TTM Limitations

A TTM dividend yield is calculated by adding up the dividends from the last four quarters, then dividing that by the current stock price. Trailing twelve months (TTM) figures include the financial metrics for the last four quarters, which amounts to a full year of business performance. You can use several financial statements to run a TTM analysis, including balance sheets and income and P&L statements. For managers, TTM metrics provide an immediate view of a company’s financial health. Trailing twelve months calculations will depend on which financial metric is being considered.

When used with other ratios and measurements, the TTM yield can help you decide whether a fund is worth buying. Both of these situations are easily remedied by a conversation with your accountant or bookkeeper. Let them know you are wanting to run a trailing 12 months calculation on your business so they can make sure your information is up to date. They might even run the analysis for you and offer a consultation to review the results.

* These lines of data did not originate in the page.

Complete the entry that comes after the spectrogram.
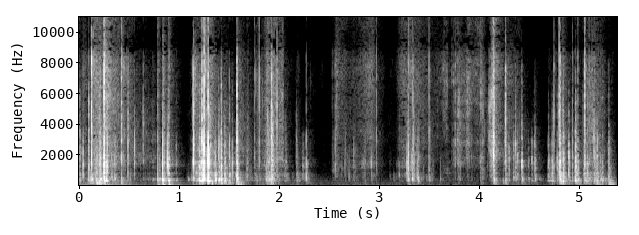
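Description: Fingertips of a ringed hand turn and brush the thin printed paper pages of a thick open dictionary. The result is crisp, bright crinkling and rustling in quick bursts with brief quiet gaps and almost no low end.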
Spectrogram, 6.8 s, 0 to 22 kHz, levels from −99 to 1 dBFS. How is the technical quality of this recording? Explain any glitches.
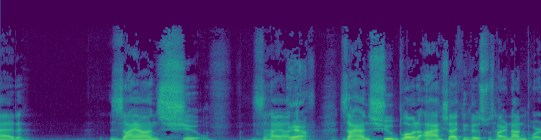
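The technical quality of the recording is sound, with no glitches to explain.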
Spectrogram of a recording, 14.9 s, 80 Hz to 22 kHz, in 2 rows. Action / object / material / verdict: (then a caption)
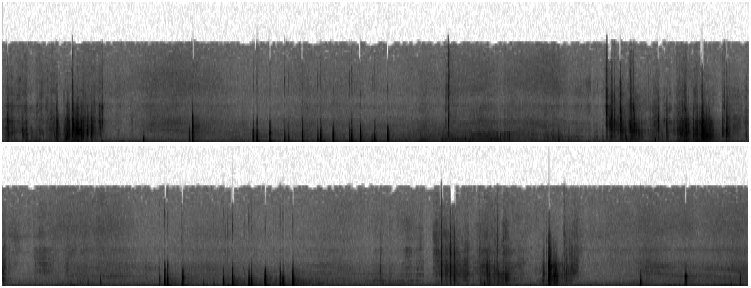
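scrape / glossy paper magazine / paper / none. An open car magazine from 2009, thin glossy paper, has its pages scratched across by long red nails, then tapped and turned. The result is crinkling rustles and sharp, bright taps and scratches in short bursts, with a low background rumble throughout.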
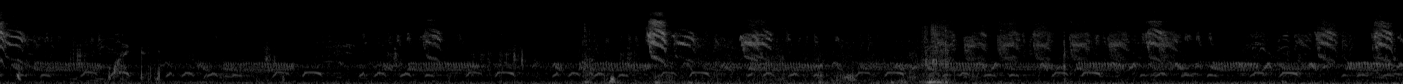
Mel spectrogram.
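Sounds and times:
falling bird calls: 0.0s - 14.0s.

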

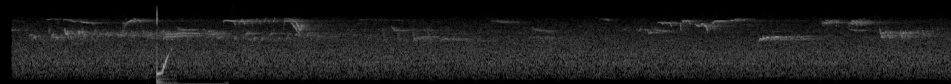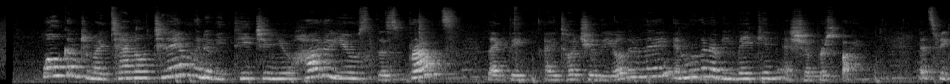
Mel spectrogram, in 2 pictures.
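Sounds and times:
steady hiss: 2.2s - 9.6s.

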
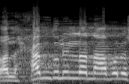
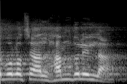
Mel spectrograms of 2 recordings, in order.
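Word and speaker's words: الحمد لله: আলহামদুলিল্লাহ ভালো আছি তো আলহামদুলিল্লাহ না বলে সে বলেছে আলহামদুলিল্লাহ তো ওই যে হা এর উচ্চারণ পরিবর্তন হয়ে গেছে এই কারণে অর্থ পরিবর্তন হয়ে দাঁড়াবে যে সমস্ত নিন্দা আল্লাহর জন্যে যিনি জগৎসমূহের রব আমার কথা কি বুঝতে পারছেন শুধু হা এর মাখরাজ ভুল হওয়ার কারণে এই সমস্যা হলো তাই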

For example, let’s say today is Aug. 1, 2021, and you as a business owner want to see what your revenue was like for the past 12 months. Many analysts and investors use the TTM to analyze financial data, such as income statements, balance sheets, and cash flow statement figures. Trailing twelve months (TTM) refers to a company’s past 12 consecutive months of performance data used in financial reporting. The TTM method is essential because it provides companies with detailed, recent financial data for internal audits, financial analysis, and corporate planning.

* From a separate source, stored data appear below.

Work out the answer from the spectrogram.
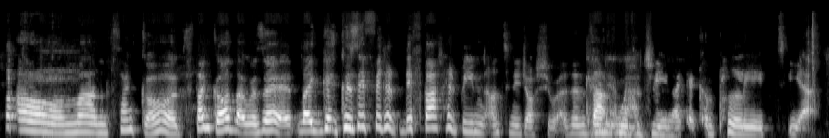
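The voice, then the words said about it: Lovely Welsh accent. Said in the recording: “it's a lovely accent, the Welsh accent ... It's lovely. It's gorgeous.”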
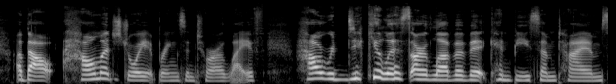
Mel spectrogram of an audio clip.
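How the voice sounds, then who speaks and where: At a moderate pace and medium pitch, a woman speaks in an animated tone with ordinary pitch variation, recorded very cleanly with a silent background. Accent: slight Southern US. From US South. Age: 30s. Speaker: podcast host. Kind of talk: solo podcast monologue.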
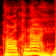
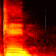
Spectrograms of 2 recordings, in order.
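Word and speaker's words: Karl Kani: That's how you pronounce that? – Carl Kanai, yeah. – I remember Carl Kanai. – Yeah. – I thought it was Kane.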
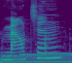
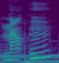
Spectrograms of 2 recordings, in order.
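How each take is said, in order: First: The middle t is a full t sound. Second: The middle t is a glottal stop. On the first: "if you say the word mountain" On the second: "but you say it mountain, that's a glottal stop"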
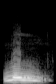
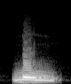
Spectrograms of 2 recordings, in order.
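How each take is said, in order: First: "nung" again with the same low falling tone; low tone demo. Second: "nung" said with a low, falling tone; low tone demo. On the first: Teacher repeating "nung" for students, low and falling. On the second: Teacher showing students the tone of "nung", low and falling. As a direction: drop the pitch on "nung" and let it fall. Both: Shown as a demonstration. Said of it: "intonation basse".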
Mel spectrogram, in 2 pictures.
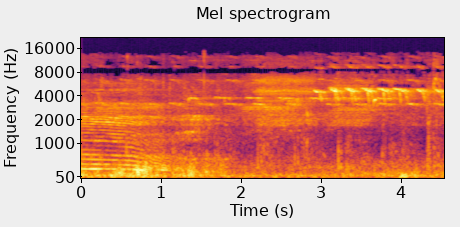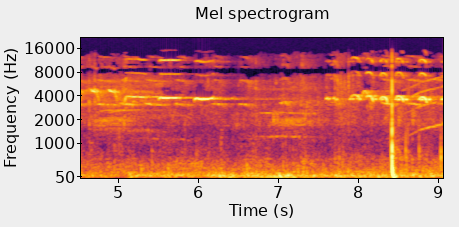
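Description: The end of a cow's moo, falling in pitch, in the first second, then birds chirping, with a quick run of repeated high chirps a few seconds in. A single sharp click near the end is the loudest sound.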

Trailing Twelve Months (TTM): What It Is & Free Calculator Template

The above is a great example of calculating TTM and how it is best to find the latest numbers for our analysis. None of those options is the best; a better bet is to use the trailing twelve-month method of finding our closest correct numbers. For example, if you sold $1 million worth of products and had COGS costs of $500k, your profit margin would be 50% ($500k / $1m). It is worth noting that bond returns are also subject to many factors. Bond fund returns rose in 2018 but dropped in 2019; they dropped significantly in 2020.

You would compile information from the profit and loss statements for your business beginning July 1 of the previous year and ending June 30 of the current year. Use the TTM only to measure internal performance and financial health. No, TTM is the most recent 12 months of financial data that may overlap between years. YTD (or year-to-date), on the other hand, is the most recent financial data from the start of the financial year up to the most current month.

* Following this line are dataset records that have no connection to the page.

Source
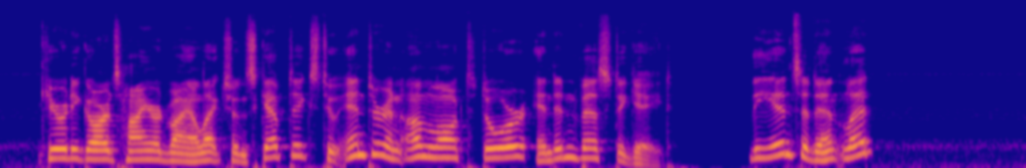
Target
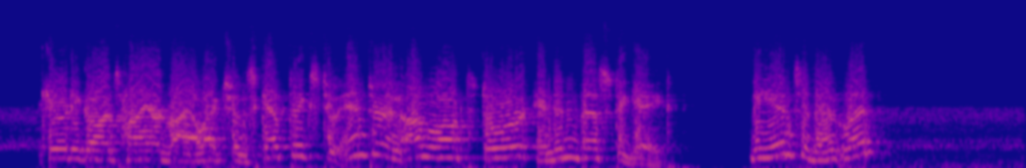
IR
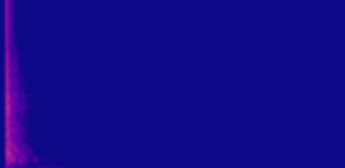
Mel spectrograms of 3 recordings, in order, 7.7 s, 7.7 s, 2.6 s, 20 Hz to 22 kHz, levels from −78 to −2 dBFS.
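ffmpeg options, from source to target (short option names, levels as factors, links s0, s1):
-filter_complex "[0:a]adynamicsmooth=sensitivity=3:basefreq=2100,asubboost=boost=6:cutoff=170,acrossover=split=90|200[s0][s1][s2];[s0]acompressor=threshold=0.0178:ratio=4[s3];[s1]acompressor=threshold=0.0178:ratio=4[s4];[s2]acompressor=threshold=0.0316:ratio=4[s5];[s3][s4][s5]amix=inputs=3:normalize=0,aeval=exprs='0.0668*(abs(mod(val(0)/0.0668+3,4)-2)-1)':c=same,asplit=2[s6][s7];[s7]highpass=f=720:p=1,volume=11.2,asoftclip=type=tanh:threshold=0.0668[s8];[s6][s8]amix=inputs=2:normalize=0,lowpass=f=2900:p=1,volume=0.501,acrossover=split=590 4100:gain=0.141 1 0.0708[s9][s10][s11];[s9][s10][s11]amix=inputs=3:normalize=0,asoftclip=type=tanh:threshold=0.0126,asplit=2[s12][s13];[s13]adelay=26,volume=0.251[s14];[s12][s14]amix=inputs=2:normalize=0,asplit=2[s15][s16];[s16]adelay=60,lowpass=f=3800:p=1,volume=0.15,asplit=2[s17][s18];[s18]adelay=60,lowpass=f=3800:p=1,volume=0.55,asplit=2[s19][s20];[s20]adelay=60,lowpass=f=3800:p=1,volume=0.55,asplit=2[s21][s22];[s22]adelay=60,lowpass=f=3800:p=1,volume=0.55,asplit=2[s23][s24];[s24]adelay=60,lowpass=f=3800:p=1,volume=0.55[s25];[s15][s17][s19][s21][s23][s25]amix=inputs=6:normalize=0,asplit=2[s26][s27];[1:a]atrim=start_sample=2205,adelay=116[s28];[s27][s28]afir=irnorm=-1:irlink=0,volume=0.0531[s29];[s26][s29]amix=inputs=2:normalize=0,volume=1.26"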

The CALCULATE statements get the difference between [PdSales] for TTM and TTM LY. Start Date uses the End Date to get the first day of the month for each month. We will wrap up our discussion on TTM finance and how we calculate our numbers. Companies submit the fillings approximately 30 days after a financial period, depending on each document’s release scheduling.

It can be calculated on any date, making it a convenient tool for small businesses to use. TTM P&L keeps a running tab of how well an investment or project has performed over the prior twelve-month period. It takes the monthly or quarterly returns over that time period and reports a weighted average profit or loss figure. The price/earnings ratio is often referred to as P/E (TTM) and is calculated as the stock’s current price, divided by a company’s trailing 12-month earnings per share (EPS). Working capital gives us a great example of these calculations, which come from items on the balance sheet and are then averaged. However, analysts deduct depreciation from income quarterly and then look at the last four quarters reported on the income statement.

For instance, let’s say your business held pretty steady revenue for the previous two years but had a significant influx in sales in the last eight months. With the increased sales, you may need more equipment and resources to keep up with demand. If your business runs quarterly statements instead of monthly, you would use the last four quarterly statements. You can apply TTM analysis to any business no matter how frequently your business produces statements. It’s also common for investors to use a business’s TTM revenue to determine whether or not it’s worth their investment or financing.